ABOUT THIS EXERCISE>
Using the listing below, print exactly everything from the line with "The spectrogram below comes" down to the line with "I need a transcription", both included, and nothing more.
*****
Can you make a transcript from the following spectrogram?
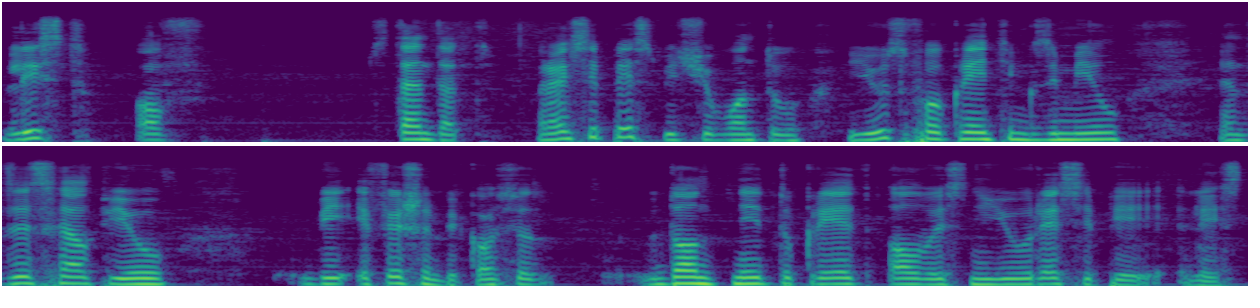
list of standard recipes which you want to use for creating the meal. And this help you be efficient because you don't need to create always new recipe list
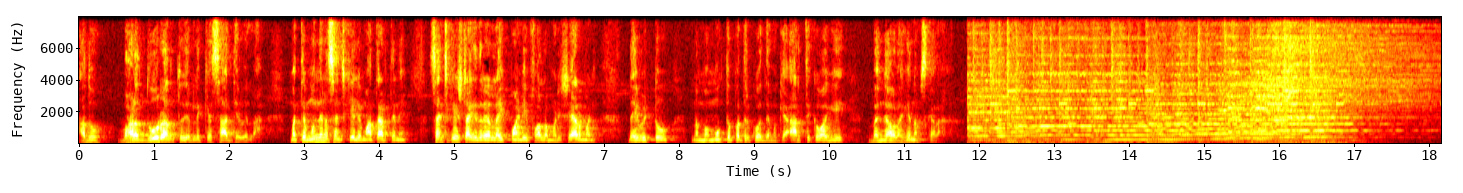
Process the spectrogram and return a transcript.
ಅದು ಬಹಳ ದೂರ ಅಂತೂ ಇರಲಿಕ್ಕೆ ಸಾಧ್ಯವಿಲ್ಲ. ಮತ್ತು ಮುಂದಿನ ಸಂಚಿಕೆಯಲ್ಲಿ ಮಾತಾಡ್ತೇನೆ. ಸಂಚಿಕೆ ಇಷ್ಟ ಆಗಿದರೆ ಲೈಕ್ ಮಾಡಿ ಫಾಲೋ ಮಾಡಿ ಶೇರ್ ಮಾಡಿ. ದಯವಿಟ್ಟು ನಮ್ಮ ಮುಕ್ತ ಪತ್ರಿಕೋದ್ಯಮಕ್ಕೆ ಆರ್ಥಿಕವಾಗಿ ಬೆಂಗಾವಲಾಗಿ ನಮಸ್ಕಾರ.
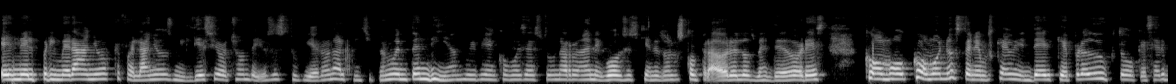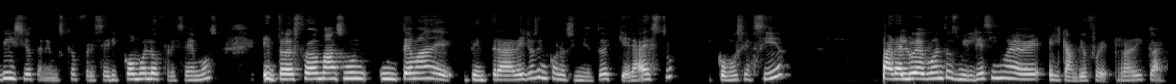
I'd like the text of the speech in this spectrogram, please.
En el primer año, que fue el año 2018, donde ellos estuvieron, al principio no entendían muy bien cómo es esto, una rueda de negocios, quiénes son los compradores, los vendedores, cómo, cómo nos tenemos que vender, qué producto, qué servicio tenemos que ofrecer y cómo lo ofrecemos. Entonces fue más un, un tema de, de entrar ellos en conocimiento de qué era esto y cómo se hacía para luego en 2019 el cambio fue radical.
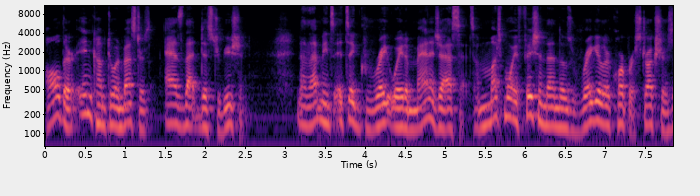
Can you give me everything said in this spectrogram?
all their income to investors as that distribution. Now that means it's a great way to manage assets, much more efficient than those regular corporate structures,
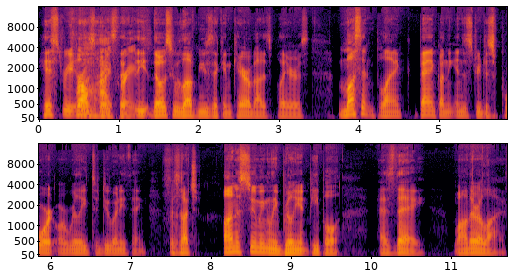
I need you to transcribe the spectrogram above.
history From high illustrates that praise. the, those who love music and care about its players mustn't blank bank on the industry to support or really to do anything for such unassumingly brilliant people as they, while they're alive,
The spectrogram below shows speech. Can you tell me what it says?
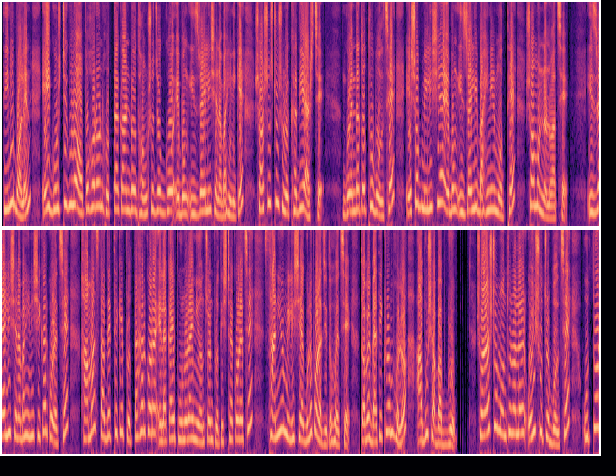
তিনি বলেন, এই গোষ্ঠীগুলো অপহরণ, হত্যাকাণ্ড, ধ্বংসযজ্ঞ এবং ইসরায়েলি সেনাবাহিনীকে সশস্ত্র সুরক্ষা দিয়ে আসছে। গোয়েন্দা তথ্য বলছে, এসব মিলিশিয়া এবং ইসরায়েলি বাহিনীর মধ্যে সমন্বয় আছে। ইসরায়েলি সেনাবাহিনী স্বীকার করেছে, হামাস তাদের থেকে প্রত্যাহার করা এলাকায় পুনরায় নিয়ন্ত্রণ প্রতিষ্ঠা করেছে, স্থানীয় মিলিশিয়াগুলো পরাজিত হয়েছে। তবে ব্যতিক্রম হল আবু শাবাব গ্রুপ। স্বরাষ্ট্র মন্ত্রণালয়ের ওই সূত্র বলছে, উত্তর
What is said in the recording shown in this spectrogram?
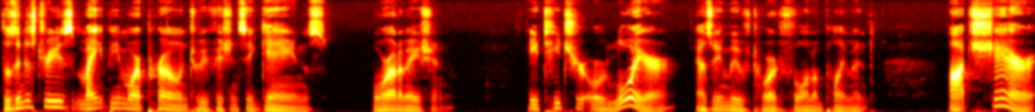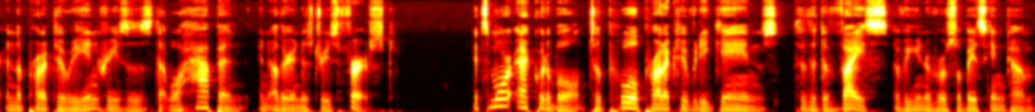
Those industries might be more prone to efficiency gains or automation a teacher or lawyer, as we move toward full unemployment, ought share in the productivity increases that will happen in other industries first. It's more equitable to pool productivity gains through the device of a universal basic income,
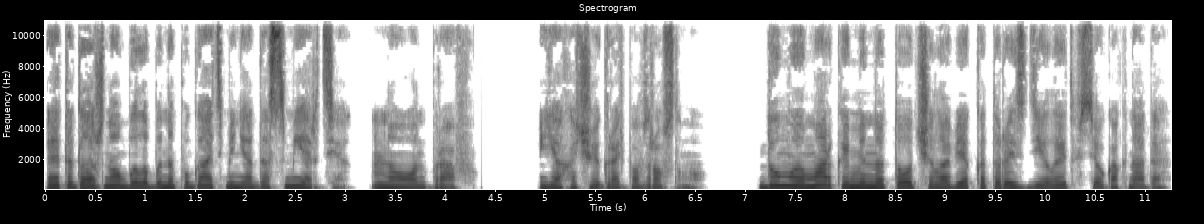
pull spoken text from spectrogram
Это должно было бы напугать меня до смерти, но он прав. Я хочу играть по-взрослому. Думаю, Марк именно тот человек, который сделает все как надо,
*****
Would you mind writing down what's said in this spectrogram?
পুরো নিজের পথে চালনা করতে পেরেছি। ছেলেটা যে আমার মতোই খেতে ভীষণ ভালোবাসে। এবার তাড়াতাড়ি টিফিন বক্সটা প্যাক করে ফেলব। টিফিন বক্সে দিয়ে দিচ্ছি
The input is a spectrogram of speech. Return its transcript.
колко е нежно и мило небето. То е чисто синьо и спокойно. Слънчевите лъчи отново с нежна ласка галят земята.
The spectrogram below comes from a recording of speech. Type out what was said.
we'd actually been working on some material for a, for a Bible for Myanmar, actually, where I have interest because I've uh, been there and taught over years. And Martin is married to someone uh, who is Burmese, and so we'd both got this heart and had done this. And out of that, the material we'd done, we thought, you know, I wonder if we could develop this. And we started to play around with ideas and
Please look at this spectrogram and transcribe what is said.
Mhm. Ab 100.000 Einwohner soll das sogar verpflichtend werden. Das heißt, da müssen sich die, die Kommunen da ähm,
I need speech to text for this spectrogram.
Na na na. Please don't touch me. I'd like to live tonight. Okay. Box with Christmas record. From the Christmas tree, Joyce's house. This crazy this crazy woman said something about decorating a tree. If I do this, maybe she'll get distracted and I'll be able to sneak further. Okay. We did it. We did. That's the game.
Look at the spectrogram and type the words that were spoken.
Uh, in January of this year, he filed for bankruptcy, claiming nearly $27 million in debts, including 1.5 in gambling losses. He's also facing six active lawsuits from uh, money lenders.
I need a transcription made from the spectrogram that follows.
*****
SOLUTION>
The spectrogram below comes from a recording of speech. Type out what was said.
we'd actually been working on some material for a, for a Bible for Myanmar, actually, where I have interest because I've uh, been there and taught over years. And Martin is married to someone uh, who is Burmese, and so we'd both got this heart and had done this. And out of that, the material we'd done, we thought, you know, I wonder if we could develop this. And we started to play around with ideas and
Please look at this spectrogram and transcribe what is said.
Mhm. Ab 100.000 Einwohner soll das sogar verpflichtend werden. Das heißt, da müssen sich die, die Kommunen da ähm,
I need speech to text for this spectrogram.
Na na na. Please don't touch me. I'd like to live tonight. Okay. Box with Christmas record. From the Christmas tree, Joyce's house. This crazy this crazy woman said something about decorating a tree. If I do this, maybe she'll get distracted and I'll be able to sneak further. Okay. We did it. We did. That's the game.
Look at the spectrogram and type the words that were spoken.
Uh, in January of this year, he filed for bankruptcy, claiming nearly $27 million in debts, including 1.5 in gambling losses. He's also facing six active lawsuits from uh, money lenders.
I need a transcription made from the spectrogram that follows.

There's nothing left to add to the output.